**Problem requirements:** Return every line of the listing that includes the string "spectrogram".

--- Data for this exercise ---

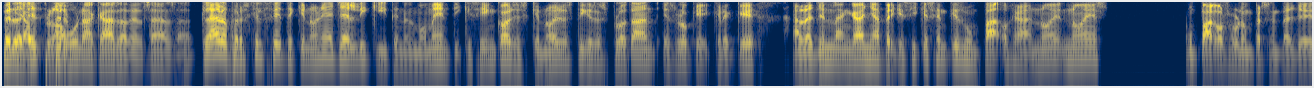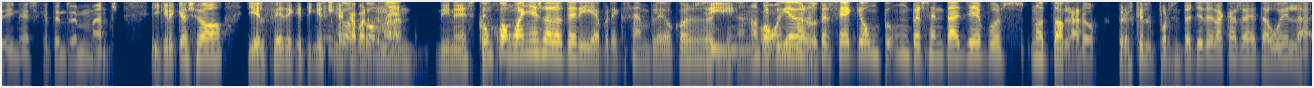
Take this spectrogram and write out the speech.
però, i eh, et plou però, una casa del cel, saps? Claro, però és que el fet de que no n'hi hagi líquid en el moment i que siguin coses que no les estigues explotant és el que crec que a la gent l'enganya perquè sí que sent que és un pa... O sea, no, és- no és un pago sobre un percentatge de diners que tens en mans. I crec que això, i el fet de que tingues I que com- acabar com, eh, demanant diners, te Com quan guanyes la loteria, per exemple, o coses Sí, així, no? Que tu ja dones per fer que un, un percentatge pues, no et toca. Claro, però és que el percentatge de la casa de ta abuela,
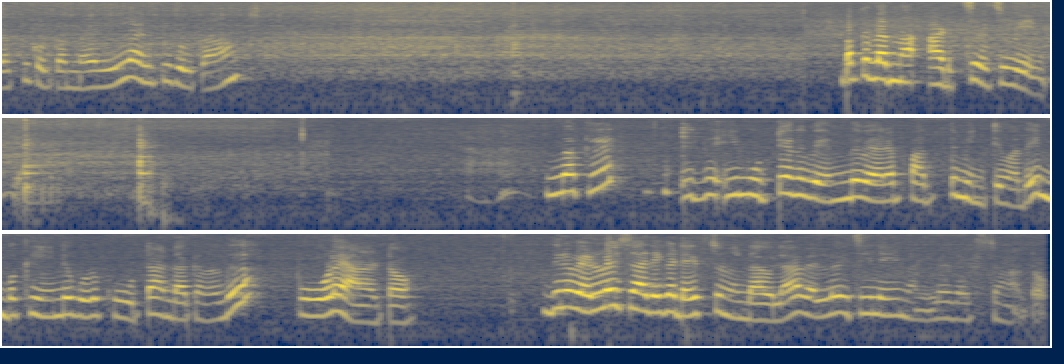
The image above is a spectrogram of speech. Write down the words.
ഇളക്കി കൊടുക്കാം. മെല്ലെ ഇളക്കി കൊടുക്കണം. നമുക്ക് ഇതൊന്ന് അടച്ചു വെച്ച് വേവിക്കാം നമുക്ക് ഇത് ഈ മുട്ടയൊന്ന് വെന്ത് വരെ പത്ത് മിനിറ്റ് മതി. നമുക്ക് ഇതിന്റെ കൂടെ കൂട്ടാൻ ഉണ്ടാക്കുന്നത് പൂളയാണ് കേട്ടോ. ഇതിന് വെള്ളം ഒഴിച്ചാൽ അധികം ടേസ്റ്റ് ഒന്നും ഉണ്ടാവില്ല. വെള്ളം ഒഴിച്ചില്ലെങ്കിൽ നല്ല ടേസ്റ്റാണ് കേട്ടോ.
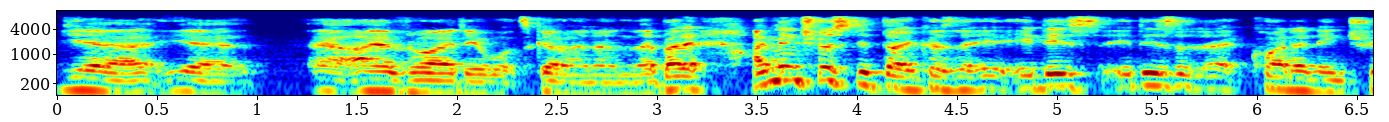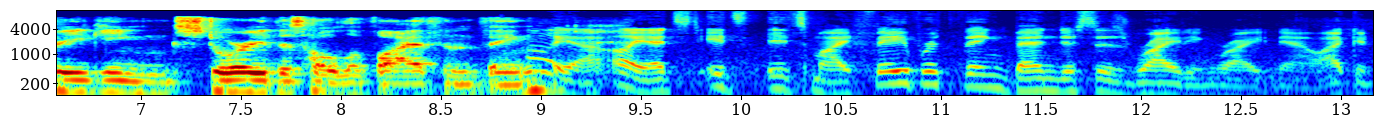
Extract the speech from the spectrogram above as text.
Yeah, yeah. I have no idea what's going on there, but I'm interested though because it, it is it is a, quite an intriguing story. This whole Leviathan thing. Oh yeah, oh yeah. It's it's it's my favorite thing Bendis is writing right now. I could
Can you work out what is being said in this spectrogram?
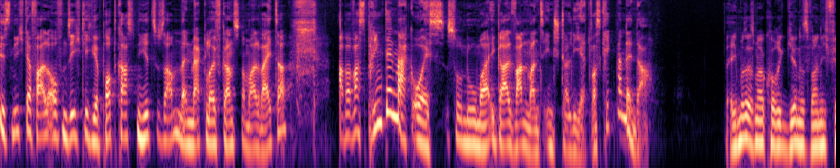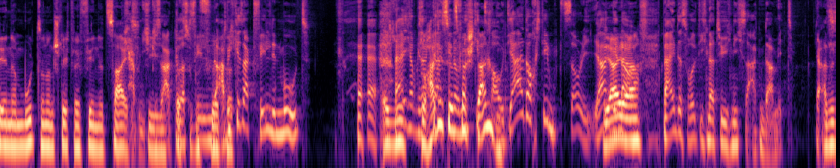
Ist nicht der Fall offensichtlich. Wir podcasten hier zusammen. Mein Mac läuft ganz normal weiter. Aber was bringt denn Mac OS Sonoma, egal wann man es installiert? Was kriegt man denn da? Ich muss erst mal korrigieren, es war nicht fehlender Mut, sondern schlichtweg fehlende Zeit. Ich habe nicht gesagt, du hast fehlende, habe ich gesagt, fehlenden Mut? Also, ja, ich gesagt, so hatte ich es jetzt verstanden. Ja, doch, stimmt, sorry. Ja, ja genau. Ja. Nein, das wollte ich natürlich nicht sagen damit. Ja. Also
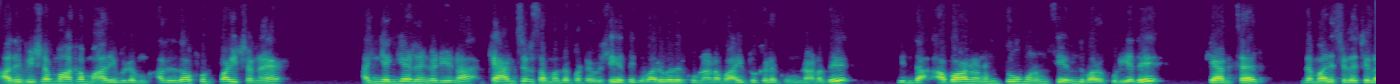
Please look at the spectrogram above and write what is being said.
அது விஷமாக மாறிவிடும். அதுதான் ஃபுட் பாய்சனு அங்கங்கே என்னன்னு கேட்டீங்கன்னா கேன்சர் சம்பந்தப்பட்ட விஷயத்துக்கு வருவதற்கு உண்டான வாய்ப்புகளுக்கு உண்டானது. இந்த அபானனும் தூமனும் சேர்ந்து வரக்கூடியது. கேன்சர் இந்த மாதிரி சில சில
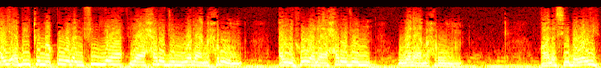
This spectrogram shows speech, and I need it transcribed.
أي أبيت مقولا في لا حرج ولا محروم أي هو لا حرج ولا محروم. قال سيبويه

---

**Written response:**
Take this spectrogram and write out the speech.
The image above is a spectrogram of speech. Write down the words.
Extract the speech from the spectrogram above as text.
Can you work out what is being said in this spectrogram?
Please look at the spectrogram above and write what is being said.
This spectrogram shows speech, and I need it transcribed.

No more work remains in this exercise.